(Data records)

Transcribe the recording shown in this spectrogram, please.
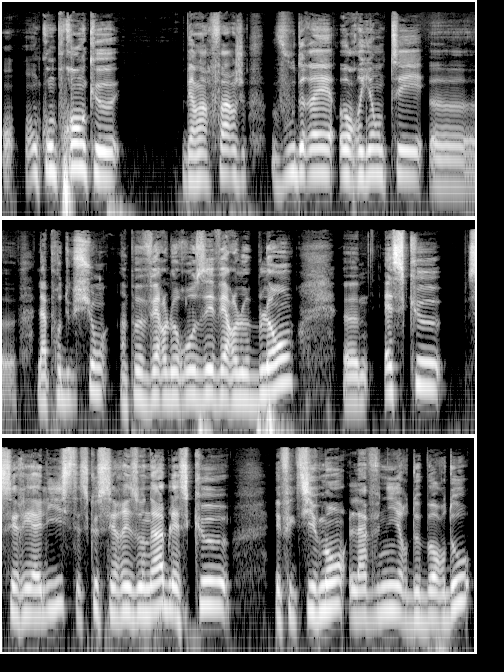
on, comprend que Bernard Farge voudrait orienter euh, la production un peu vers le rosé, vers le blanc. Est-ce que c'est réaliste? Est-ce que c'est raisonnable? Est-ce que effectivement l'avenir de Bordeaux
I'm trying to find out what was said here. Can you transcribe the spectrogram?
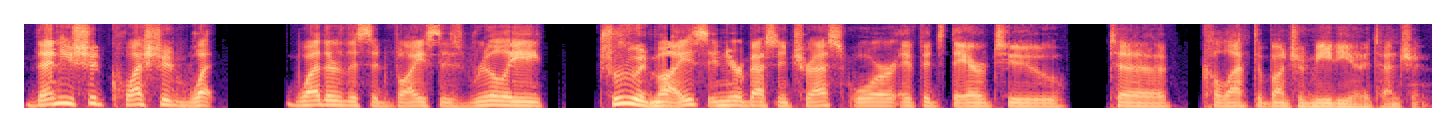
then you should question what whether this advice is really true advice in your best interest or if it's there to to collect a bunch of media attention.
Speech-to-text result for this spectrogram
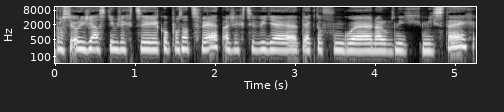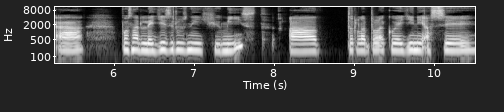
prostě odjížděla s tím, že chci jako poznat svět a že chci vidět, jak to funguje na různých místech a poznat lidi z různých míst a tohle byl jako jediný asi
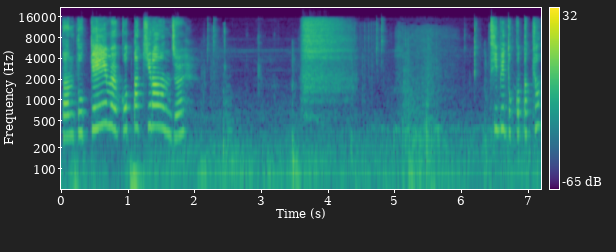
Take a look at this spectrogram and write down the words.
난 또 게임을 껐다 키라는 줄. TV도 껐다 켜?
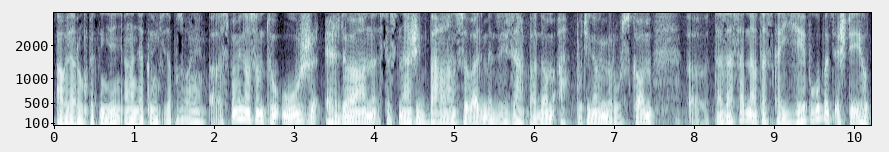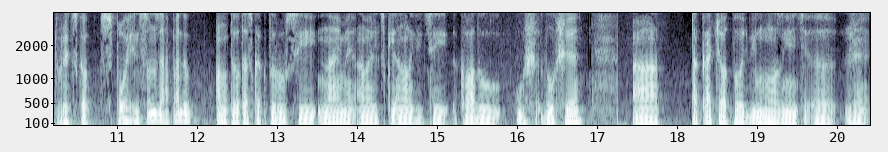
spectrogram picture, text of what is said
Ahoj Jaro, pekný deň a ďakujem ti za pozvanie. E, spomínal som tu už, že Erdoğan sa snaží balansovať medzi Západom a Putinovým Ruskom. E, tá zásadná otázka, je vôbec ešte jeho Turecko spojencom Západu? Áno, to je otázka, ktorú si najmä americkí analytici kladú už dlhšie. A tá kratšia odpoveď by mohla znieť, e, že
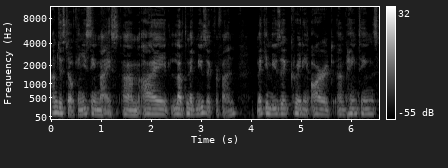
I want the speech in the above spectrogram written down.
I'm just joking. You seem nice. Um, I love to make music for fun. Making music, creating art, um, paintings.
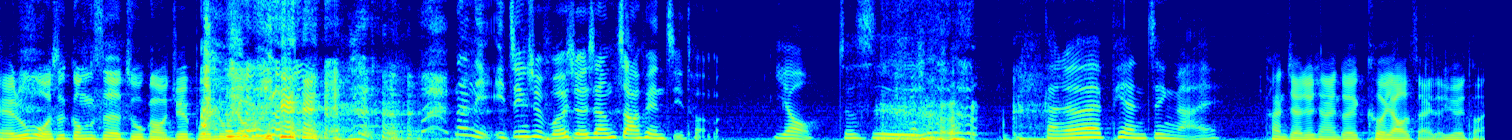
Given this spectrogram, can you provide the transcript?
哎、如果我是公司的主管，我绝对不会录用你。那你一进去不会觉得像诈骗集团吗？有，就是感觉被骗进来。看起来就像一堆嗑药仔的乐团，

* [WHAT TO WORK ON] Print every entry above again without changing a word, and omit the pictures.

* [SOLVED EXERCISE]
Transcribe the recording shown in this spectrogram, please.
on, comprend que Bernard Farge voudrait orienter euh, la production un peu vers le rosé, vers le blanc. Est-ce que c'est réaliste? Est-ce que c'est raisonnable? Est-ce que effectivement l'avenir de Bordeaux
I'm trying to find out what was said here. Can you transcribe the spectrogram?
then you should question what whether this advice is really true advice in your best interest or if it's there to to collect a bunch of media attention.
Speech-to-text result for this spectrogram
prostě odjížděla s tím, že chci jako poznat svět a že chci vidět, jak to funguje na různých místech a poznat lidi z různých míst a tohle byl jako jediný asi
Take a look at this spectrogram and write down the words.
난 또 게임을 껐다 키라는 줄. TV도 껐다 켜?
spectrogram picture, text of what is said
Ahoj Jaro, pekný deň a ďakujem ti za pozvanie. E, spomínal som tu už, že Erdoğan sa snaží balansovať medzi Západom a Putinovým Ruskom. E, tá zásadná otázka, je vôbec ešte jeho Turecko spojencom Západu? Áno, to je otázka, ktorú si najmä americkí analytici kladú už dlhšie. A tá kratšia odpoveď by mohla znieť, e, že
I want the speech in the above spectrogram written down.
I'm just joking. You seem nice. Um, I love to make music for fun. Making music, creating art, um, paintings.
Given this spectrogram, can you provide the transcript?
哎、如果我是公司的主管，我绝对不会录用你。那你一进去不会觉得像诈骗集团吗？有，就是感觉被骗进来。看起来就像一堆嗑药仔的乐团，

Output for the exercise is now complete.